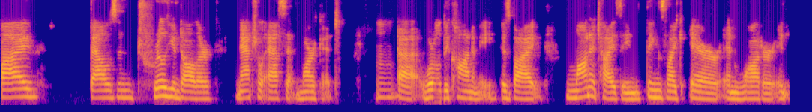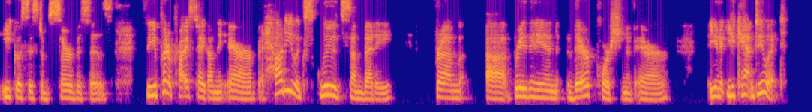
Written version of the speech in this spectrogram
five thousand trillion dollar natural asset market mm. uh, world economy is by monetizing things like air and water and ecosystem services. So you put a price tag on the air, but how do you exclude somebody from uh, breathing in their portion of air? You know, you can't do it.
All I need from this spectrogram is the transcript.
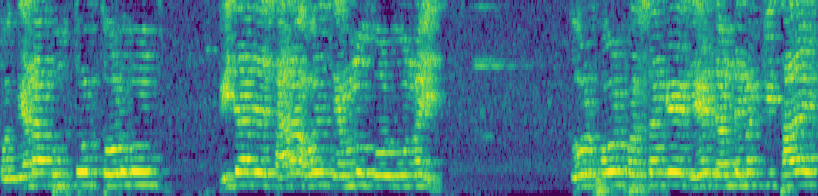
તો તેના પૂરતું તોડવું, બીજા જે સારા હોય તેમનું તોડવું નહીં. તોડફોડ પ્રસંગે જે દંડ નક્કી થાય,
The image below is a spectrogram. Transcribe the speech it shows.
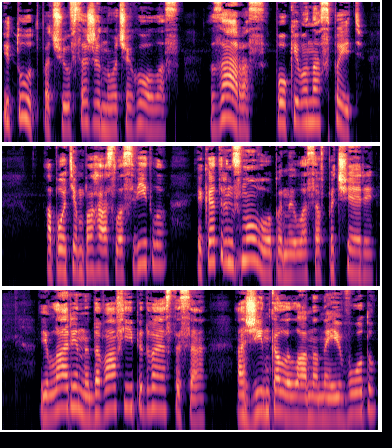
І тут почувся жіночий голос зараз, поки вона спить. А потім погасло світло, і Кетрін знову опинилася в печері, і Ларі не давав їй підвестися а жінка лила на неї воду,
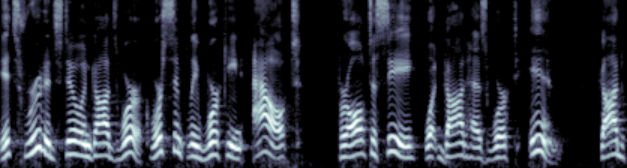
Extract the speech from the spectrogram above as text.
it's rooted still in God's work. We're simply working out for all to see what God has worked in. God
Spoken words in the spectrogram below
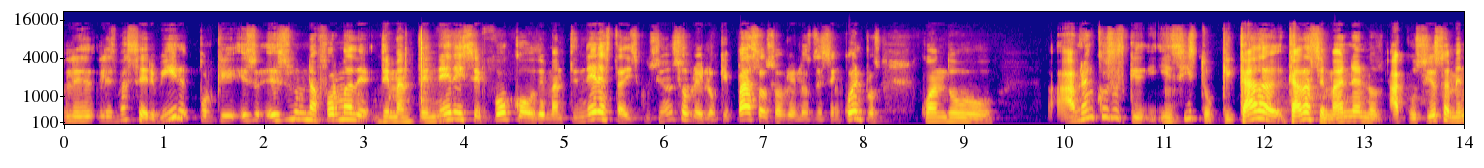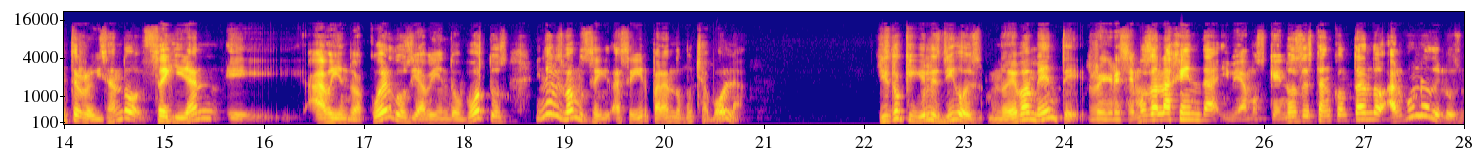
les, va a servir porque es, es una forma de, de, mantener ese foco, de mantener esta discusión sobre lo que pasa, sobre los desencuentros, cuando habrán cosas que, insisto, que cada, cada semana nos acuciosamente revisando, seguirán eh, habiendo acuerdos y habiendo votos y no les vamos a seguir parando mucha bola. Y es lo que yo les digo, es nuevamente, regresemos a la agenda y veamos qué nos están contando. Alguno de los,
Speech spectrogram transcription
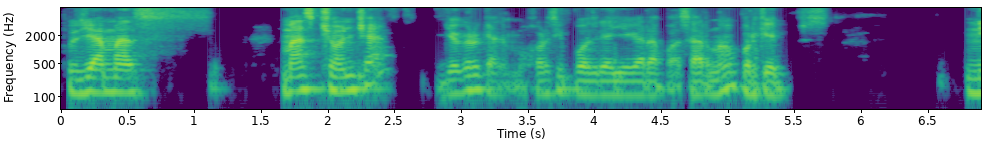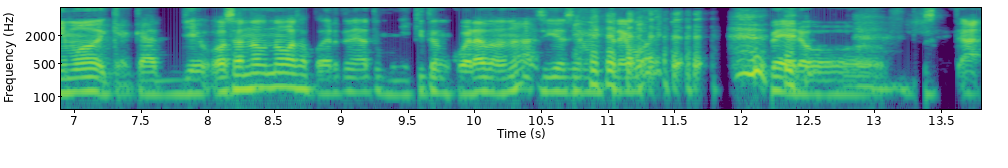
pues ya más, más choncha, yo creo que a lo mejor sí podría llegar a pasar, ¿no? Porque pues, ni modo de que acá o sea, no, no vas a poder tener a tu muñequito encuerado, ¿no? Así hacer un trébol, pero pues, ah,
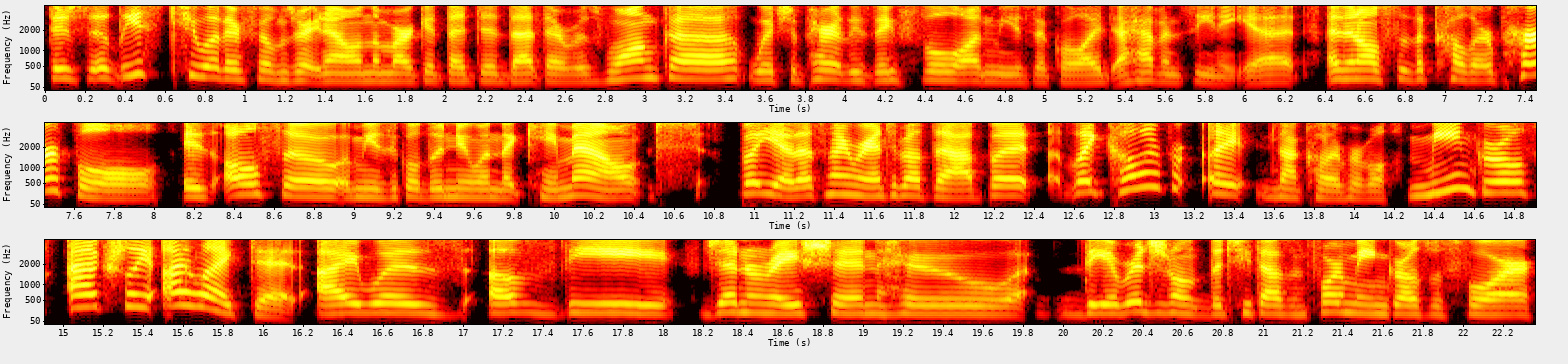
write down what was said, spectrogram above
There's at least two other films right now on the market that did that. There was Wonka, which apparently is a full on musical. I, I haven't seen it yet. And then also The Color Purple is also a musical, the new one that came out. But yeah, that's my rant about that. But like Color, like, not Color Purple, Mean Girls, actually, I liked it. I was of the generation who the original, the 2004 Mean Girls was for.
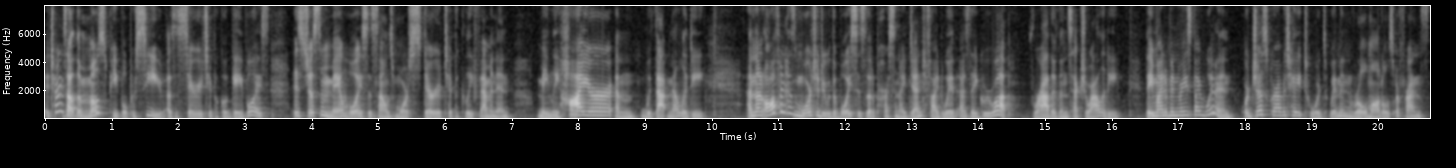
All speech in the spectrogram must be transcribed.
It turns out that most people perceive as a stereotypical gay voice is just a male voice that sounds more stereotypically feminine, mainly higher and with that melody. And that often has more to do with the voices that a person identified with as they grew up, rather than sexuality. They might have been raised by women, or just gravitate towards women role models or friends.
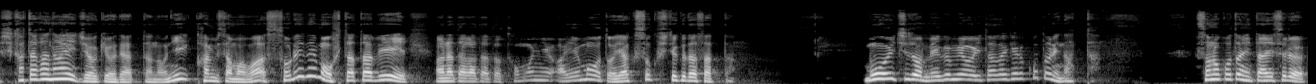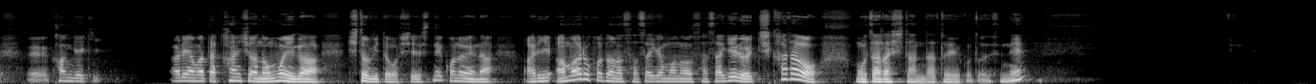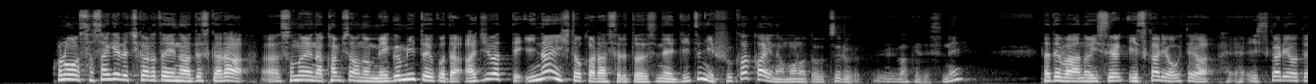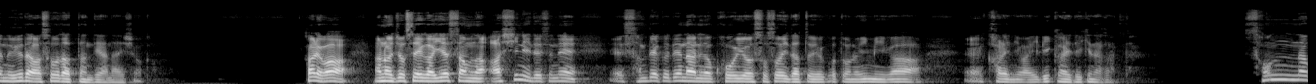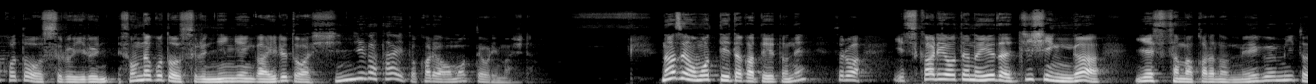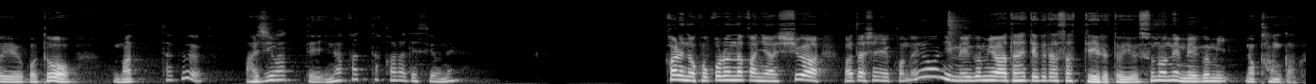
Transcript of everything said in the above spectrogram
仕方がない状況であったのに、神様はそれでも再びあなた方と共に歩もうと約束してくださった。もう一度恵みをいただけることになった。そのことに対する感激、あるいはまた感謝の思いが人々をしてですね、このようなあり余るほどの捧げ物を捧げる力をもたらしたんだということですね。この捧げる力というのはですから、そのような神様の恵みということは味わっていない人からするとですね、実に不可解なものと映るわけですね。例えば、あの、イスイスカリオテは、イスカリオテのユダはそうだったんではないでしょうか。彼は、あの女性がイエス様の足にですね、300デナリの紅葉を注いだということの意味が、彼には理解できなかった。そんなことをするいる、そんなことをする人間がいるとは信じがたいと彼は思っておりました。なぜ思っていたかというとね、それはイスカリオテのユダ自身がイエス様からの恵みということを全く味わっていなかったからですよね。彼の心の中には主は私にこのように恵みを与えてくださっているという、そのね、恵みの感覚。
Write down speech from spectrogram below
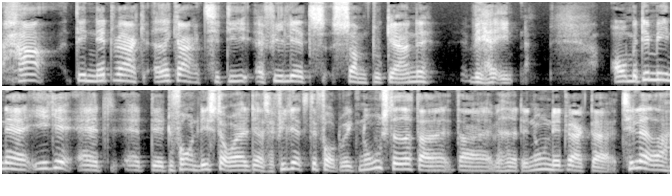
har det netværk adgang til de affiliates, som du gerne vil have ind? Og med det mener jeg ikke, at, at øh, du får en liste over alle deres affiliates. Det får du ikke nogen steder. Der, der hvad hedder det, nogle netværk, der tillader,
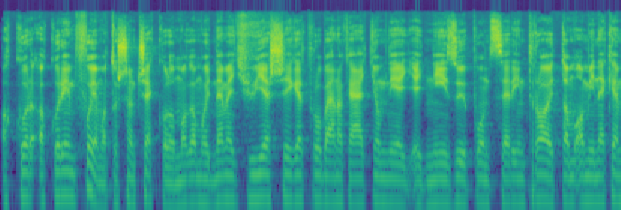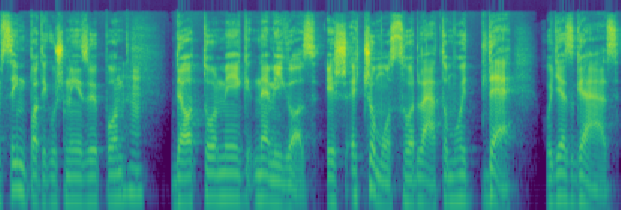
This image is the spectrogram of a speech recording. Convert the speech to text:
akkor, akkor én folyamatosan csekkolom magam, hogy nem egy hülyességet próbálnak átnyomni egy, egy nézőpont szerint rajtam, ami nekem szimpatikus nézőpont, uh-huh. De attól még nem igaz. És egy csomószor látom, hogy de, hogy ez gáz,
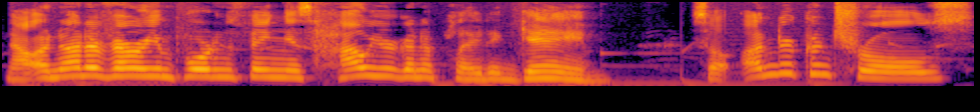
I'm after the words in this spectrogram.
Now, another very important thing is how you're going to play the game. So under controls,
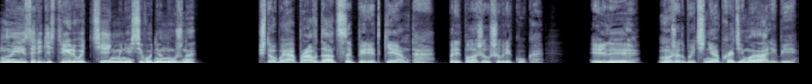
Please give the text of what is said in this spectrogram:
«Но и зарегистрировать тень мне сегодня нужно». «Чтобы оправдаться перед кем-то», — предположил Шеврикука. «Или, может быть, необходимо алиби?»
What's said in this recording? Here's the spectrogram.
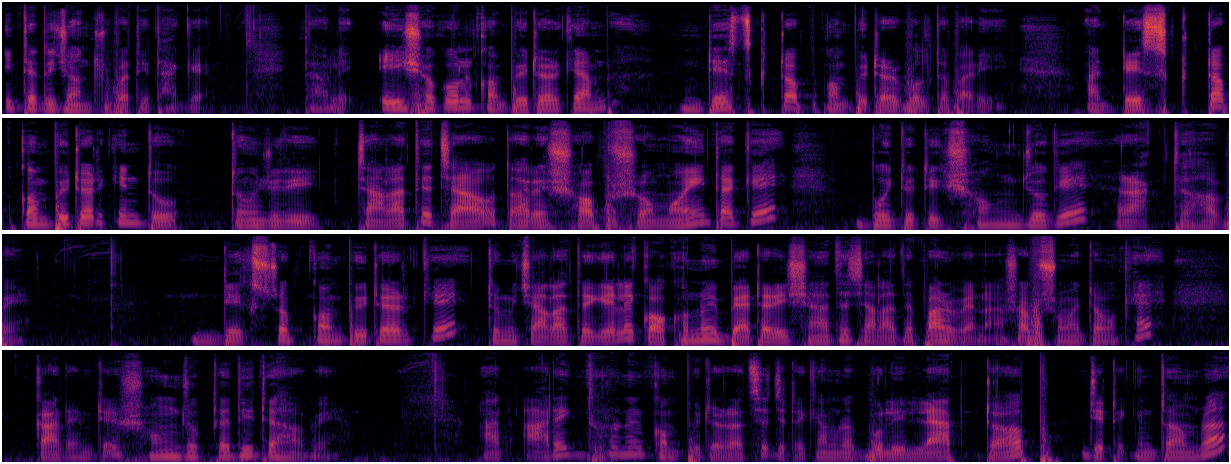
ইত্যাদি যন্ত্রপাতি থাকে। তাহলে এই সকল কম্পিউটারকে আমরা ডেস্কটপ কম্পিউটার বলতে পারি। আর ডেস্কটপ কম্পিউটার কিন্তু তুমি যদি চালাতে চাও, তাহলে সব সময়ই তাকে বৈদ্যুতিক সংযোগে রাখতে হবে। ডেস্কটপ কম্পিউটারকে তুমি চালাতে গেলে কখনোই ব্যাটারির সাহায্যে চালাতে পারবে না। সবসময় তোমাকে কারেন্টের সংযোগটা দিতে হবে। আর আরেক ধরনের কম্পিউটার আছে, যেটাকে আমরা বলি ল্যাপটপ যেটা কিন্তু আমরা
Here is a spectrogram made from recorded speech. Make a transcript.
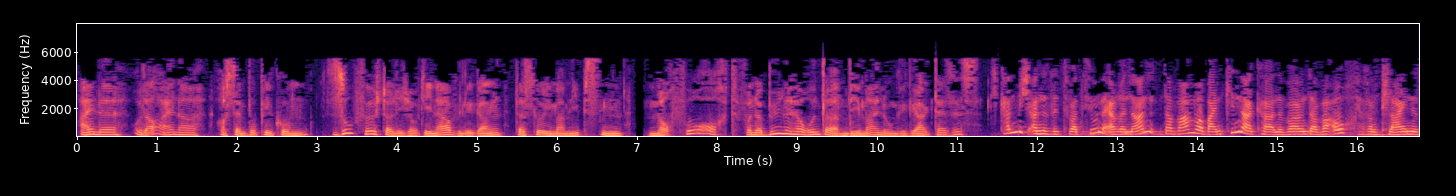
eine oder einer aus dem Publikum so fürchterlich auf die Nerven gegangen, dass du ihm am liebsten noch vor Ort von der Bühne herunter die Meinung gegagt hättest? Ich kann mich an eine Situation erinnern, da waren wir beim Kinderkarneval und da war auch so ein kleines,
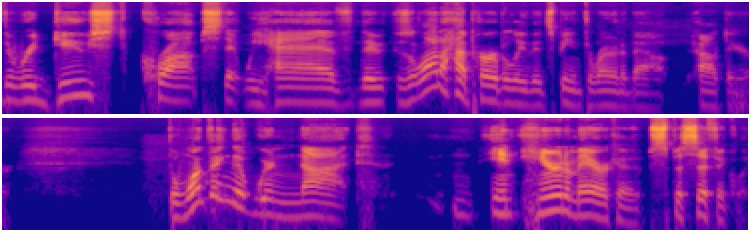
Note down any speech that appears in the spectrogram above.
the reduced crops that we have. There, there's a lot of hyperbole that's being thrown about out there. The one thing that we're not in here in america specifically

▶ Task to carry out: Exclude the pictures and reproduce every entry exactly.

▶ Written response:
Written version of the speech in this spectrogram
five thousand trillion dollar natural asset market mm. uh, world economy is by monetizing things like air and water and ecosystem services. So you put a price tag on the air, but how do you exclude somebody from uh, breathing in their portion of air? You know, you can't do it.
All I need from this spectrogram is the transcript.
તો તેના પૂરતું તોડવું, બીજા જે સારા હોય તેમનું તોડવું નહીં. તોડફોડ પ્રસંગે જે દંડ નક્કી થાય,
The image below is a spectrogram. Transcribe the speech it shows.
І тут почувся жіночий голос зараз, поки вона спить. А потім погасло світло, і Кетрін знову опинилася в печері, і Ларі не давав їй підвестися а жінка лила на неї воду,
Extract the speech from the spectrogram above as text.
it's rooted still in God's work. We're simply working out for all to see what God has worked in. God
Spoken words in the spectrogram below
les, va a servir porque es, es una forma de, de, mantener ese foco, de mantener esta discusión sobre lo que pasa, sobre los desencuentros, cuando habrán cosas que, insisto, que cada, cada semana nos acuciosamente revisando, seguirán eh, habiendo acuerdos y habiendo votos y no les vamos a seguir parando mucha bola. Y es lo que yo les digo, es nuevamente, regresemos a la agenda y veamos qué nos están contando. Alguno de los,
Speech spectrogram transcription
pues ya más, más choncha, yo creo que a lo mejor sí podría llegar a pasar, ¿no? Porque pues, ni modo de que acá o sea, no, no vas a poder tener a tu muñequito encuerado, ¿no? Así hacer un trébol, pero pues, ah,
write down what was said, spectrogram above
There's at least two other films right now on the market that did that. There was Wonka, which apparently is a full on musical. I, I haven't seen it yet. And then also The Color Purple is also a musical, the new one that came out. But yeah, that's my rant about that. But like Color, like, not Color Purple, Mean Girls, actually, I liked it. I was of the generation who the original, the 2004 Mean Girls was for.
All speech in the spectrogram must be transcribed.
It turns out that most people perceive as a stereotypical gay voice is just a male voice that sounds more stereotypically feminine, mainly higher and with that melody. And that often has more to do with the voices that a person identified with as they grew up, rather than sexuality. They might have been raised by women, or just gravitate towards women role models or friends.
Transcript of everything said in the above spectrogram
仕方がない状況であったのに、神様はそれでも再びあなた方と共に歩もうと約束してくださった。もう一度恵みをいただけることになった。そのことに対する感激、あるいはまた感謝の思いが人々をしてですね、このようなあり余るほどの捧げ物を捧げる力をもたらしたんだということですね。この捧げる力というのはですから、そのような神様の恵みということは味わっていない人からするとですね、実に不可解なものと映るわけですね。例えば、あの、イスイスカリオテは、イスカリオテのユダはそうだったんではないでしょうか。彼は、あの女性がイエス様の足にですね、300デナリの紅葉を注いだということの意味が、彼には理解できなかった。そんなことをするいる、そんなことをする人間がいるとは信じがたいと彼は思っておりました。なぜ思っていたかというとね、それはイスカリオテのユダ自身がイエス様からの恵みということを全く味わっていなかったからですよね。彼の心の中には主は私にこのように恵みを与えてくださっているという、そのね、恵みの感覚。
Write down speech from spectrogram below
har det netværk adgang til de affiliates, som du gerne vil have ind? Og med det mener jeg ikke, at, at øh, du får en liste over alle deres affiliates. Det får du ikke nogen steder. Der, der hvad hedder det, nogle netværk, der tillader,
This image is the spectrogram of a speech recording. Convert the speech to text:
akkor, akkor én folyamatosan csekkolom magam, hogy nem egy hülyességet próbálnak átnyomni egy, egy nézőpont szerint rajtam, ami nekem szimpatikus nézőpont, uh-huh. De attól még nem igaz. És egy csomószor látom, hogy de, hogy ez gáz,
I'm after the words in this spectrogram.
Now, another very important thing is how you're going to play the game. So under controls,
Please give the text of what is said in this spectrogram:
«Но и зарегистрировать тень мне сегодня нужно». «Чтобы оправдаться перед кем-то», — предположил Шеврикука. «Или, может быть, необходимо алиби?»
What's said in this recording? Here's the spectrogram.
ইত্যাদি যন্ত্রপাতি থাকে। তাহলে এই সকল কম্পিউটারকে আমরা ডেস্কটপ কম্পিউটার বলতে পারি। আর ডেস্কটপ কম্পিউটার কিন্তু তুমি যদি চালাতে চাও, তাহলে সব সময়ই তাকে বৈদ্যুতিক সংযোগে রাখতে হবে। ডেস্কটপ কম্পিউটারকে তুমি চালাতে গেলে কখনোই ব্যাটারির সাহায্যে চালাতে পারবে না। সবসময় তোমাকে কারেন্টের সংযোগটা দিতে হবে। আর আরেক ধরনের কম্পিউটার আছে, যেটাকে আমরা বলি ল্যাপটপ যেটা কিন্তু আমরা
Here is a spectrogram made from recorded speech. Make a transcript.
eine oder einer aus dem Publikum so fürchterlich auf die Nerven gegangen, dass du ihm am liebsten noch vor Ort von der Bühne herunter die Meinung gegagt hättest? Ich kann mich an eine Situation erinnern, da waren wir beim Kinderkarneval und da war auch so ein kleines,
Note down any speech that appears in the spectrogram above.
the reduced crops that we have. There, there's a lot of hyperbole that's being thrown about out there. The one thing that we're not in here in america specifically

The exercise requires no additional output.